Freedom of (Microsoft) Expression
Dave Mendlen really, really thinks more developers should be using Microsoft's Expression Blend 4 Web and application design application to create more visually compelling and effective application interfaces. The senior director of Developer Marketing at Microsoft called Expression Blend a "great secret weapon that most developers don't know about," noting that there are "a lot of applications out there that are the battleship gray, ugly, default Visual Studio applications."
You can read about the Expression Studio 4 launch here.
The problem for developers, said Mendlen, is that good enough is no longer good enough in an era of rich Web applications and sophisticated UIs. He argued that even corporate users, once accustomed to the ocular abuse of green screen apps, are having their tastes informed by Web experiences like those provided by Facebook.
"The benchmark for corporate applications is so much higher than in the past," Mendlen said. "The Visual Studio experience is frankly not good enough. You've got to have this great companion tool, Expression, to take those applications and make them gorgeous."

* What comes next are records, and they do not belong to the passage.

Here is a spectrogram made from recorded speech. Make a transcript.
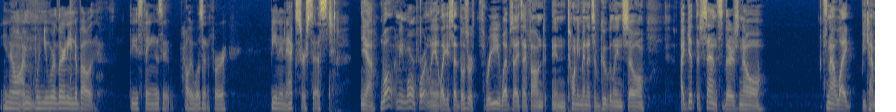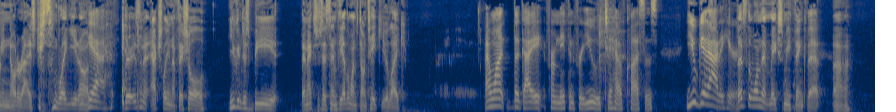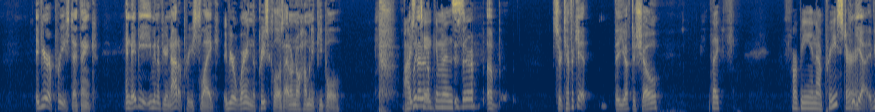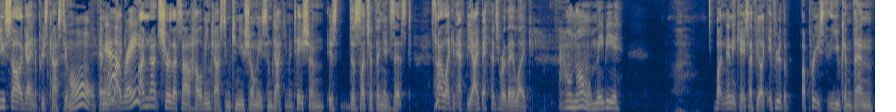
you know, I'm when you were learning about these things, it probably wasn't for being an exorcist. yeah. Well, I mean, more importantly, like I said, those are three websites I found in 20 minutes of googling. So I get the sense there's no. It's not like becoming notarized or something like you know. Yeah. there isn't actually an official. You can just be an exorcist, and if the other ones don't take you, like I want the guy from Nathan for You to have classes. You get out of here. That's the one that makes me think that uh if you're a priest, I think, and maybe even if you're not a priest, like if you're wearing the priest clothes, I don't know how many people. I Is would there take a, him as Is there a, a certificate that you have to show? like for being a priest or Yeah, if you saw a guy in a priest costume. Oh, yeah, like, right? I'm not sure that's not a Halloween costume. Can you show me some documentation? Is does such a thing exist? It's not like an FBI badge where they like I don't know, maybe But in any case, I feel like if you're the a priest, you can then.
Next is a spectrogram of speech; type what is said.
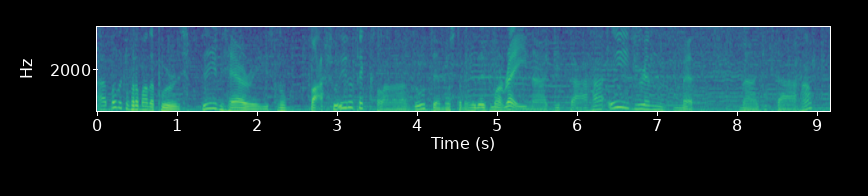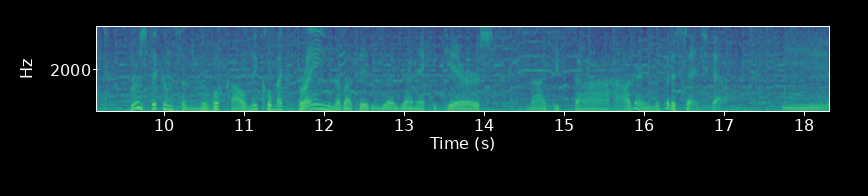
A banda que é formada por Steve Harris no baixo e no teclado, temos também o Dave Murray na guitarra, Adrian Smith na guitarra, Bruce Dickinson no vocal, Nico McBrain na bateria e Yannick Gers na guitarra. Olha aí, muito interessante, cara. E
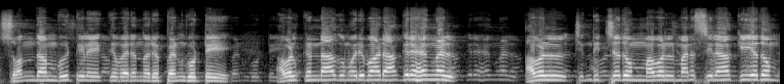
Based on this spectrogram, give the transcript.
സ്വന്തം വീട്ടിലേക്ക് വരുന്ന ഒരു പെൺകുട്ടി അവൾക്കുണ്ടാകും ഒരുപാട് ആഗ്രഹങ്ങൾ. അവൾ ചിന്തിച്ചതും അവൾ മനസ്സിലാക്കിയതും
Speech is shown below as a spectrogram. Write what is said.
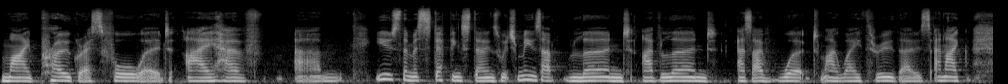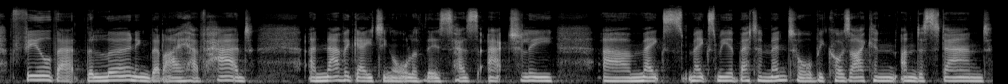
my progress forward, I have um, used them as stepping stones, which means I've learned. I've learned as I've worked my way through those, and I feel that the learning that I have had and navigating all of this has actually um, makes makes me a better mentor because I can understand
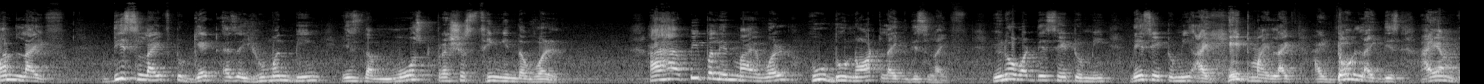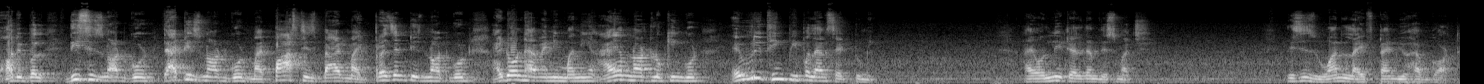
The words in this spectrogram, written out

Whether or not you buy into Mendlen's Expression pitch, one thing is becoming clear: The rather massive and prolonged 2010 developer release wave is finally drawing to a close. Since January, we've seen an unprecedented refresh of developer tooling, starting with the launch of Windows Azure in January, through new releases of Visual Studio, .NET Framework, Silverlight, Office, SharePoint and SQL Server 2008 R2 in April and May, and concluding now with the release of Expression Studio 4 in June.
Mendlen said more announcements are coming, but he admitted that developers can look forward to settling down and mastering the new tools Microsoft has delivered over the past six months.
"For the 2010 wave, from a developer perspective, I think this is getting close to the end of our arsenal," he said.
"I really think this is a great secret weapon that most developers don't know about. A lot of people perceive expression for guys working in an agency. I think this particular specifically really addresses if you are a Visual Studio developer, you must you have to, and it's part of your subscription if you have MSDN, you've got to go play with this stuff."
Posted by Michael Desmond on 06/07/2010 at 1:15 PM